Sour turnip is traditionally served with blood sausage and mashed potatoes. Again, take the sausage away and enjoy in creamy potatoes with slightly sour turnip on the side – for many Slovenians it is an instant throwback to their childhood, when grandmas made the Sunday lunch after playing outside. A proper comfort food!
In the summer you have to try polenta in a different combination – with sour milk! It is a traditional shepherd’s lunch and the best location to try the vegetarian dish are Slovenian mountains.
Idrijski žlikrofi – the dish with its own festival
Filled pasta from Idrija similar to ravioli or as the Slovenians call it – idrijski žlikrofi is a type of pasta filled with spiced filling made of cooked potato, sautéed onions and lard. In Idrija, they have undoubtedly been made for at least 150 years. Where their shape comes from it is not certain, some say it tries to resemble the Napoleon’s hat, others that it comes from the Alpine region. They are served with a sauce, for a vegetarian version the best option is with porcini mushrooms.
There is also The Idrija Žlikrof Festival, an outstanding culinary experience, where this traditional Idrija dish is presented in a contemporary light. Each year in August the certified Idrija žlikrofi makers and local chefs, who make innovative sauces accompanied with high-quality wineries and microbreweries to make the festival a great socializing and tasting event.
Štruklji dumplings with their own restaurant
Rolled dough with a variety of fillings. How good does that sound? Štruklji is a dish not to be missed when you visit Slovenia. Whether you like the sweet or the savoury version, your greatest dilemma will be, which filling to choose.
The dish comes in the form of rolls, and can be either cooked or baked, the most common fillings are cottage cheese, walnut, apple, poppy seed or tarragon. They are served with either meat and gravy as a side dish or with breadcrumbs for a topping as a dessert.
You can get štruklji in all restaurants that offer Slovenian cuisine and the dish is so popular it also has its own “štruklji only” restaurant in Ljubljana: The dumpling house Moji štruklji Slovenije, where You can choose from more than 20 kinds of traditional and modern Slovenian dumplings, made from different kinds of dough, with creamy or classical fillings and toppings.
Sweeten your day in Bled with cream cake dessert

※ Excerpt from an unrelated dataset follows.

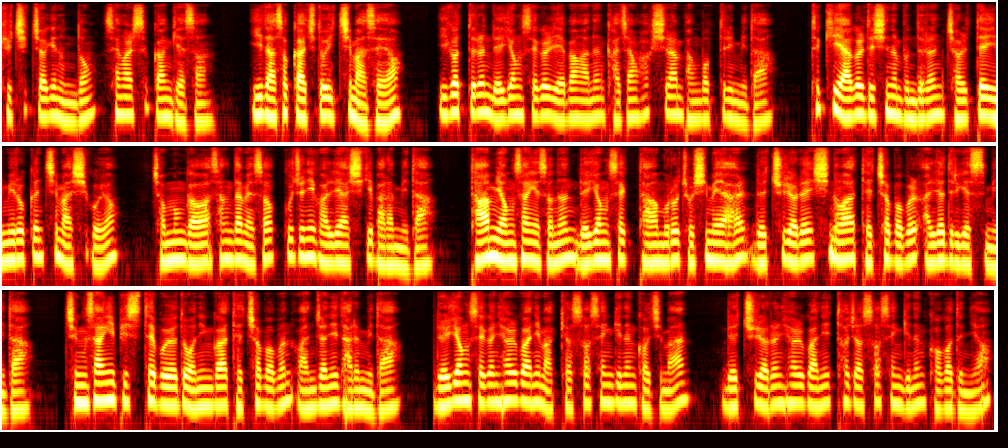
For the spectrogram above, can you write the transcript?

A cream cake is a specialty of the Slovenian Lake Bled area. The layered cake has it all: a golden, crispy, buttery pastry as the base, topped with vanilla custard, followed by whipped cream, and a layer of thin, buttery dough, topped with icing sugar. It is served in cubes and sold in up to 3.500 slices per day. The recipe for the original cream cake or kremšnita is a complicated one, making the dessert a true piece of art.
Potica and Prekmurska gibanica
Potica is commonly known as every Slovenian housewife’s source of pride. The traditional cake is usually prepared for festivities and celebrations such as Christmas and Easter. Today, you can get it anytime in restaurants and supermarkets, but homemade potica is still the best. There are around 60 types of potica, with various, traditional fillings, most commonly with walnuts, hazelnuts, tarragon, honey, poppy seeds, and cottage cheese, but also with almonds or chocolate. The dessert is such an important part of Slovenian cuisine and culture, that it was even featured on Slovenian postage stamp.
Prekmurska gibanica is also a well-known dessert, traditionally a dish of Prekmurje region, where recipes have often been inspired by Hungarian and Austrian traditions. A layered strudel pie is an interesting combination of different fillings and paper-thin strudel pastry. What makes the dessert different from the others is the bottom layer, often made with shortcrust pastry.The fillings are divided by butter-brushed pastry sheets and layered in the exact order of poppy seeds, cottage cheese, ground walnuts, and grated apples. The layering is done twice, finished with another sheet of pastry. A dessert that can easily be eaten as the main meal.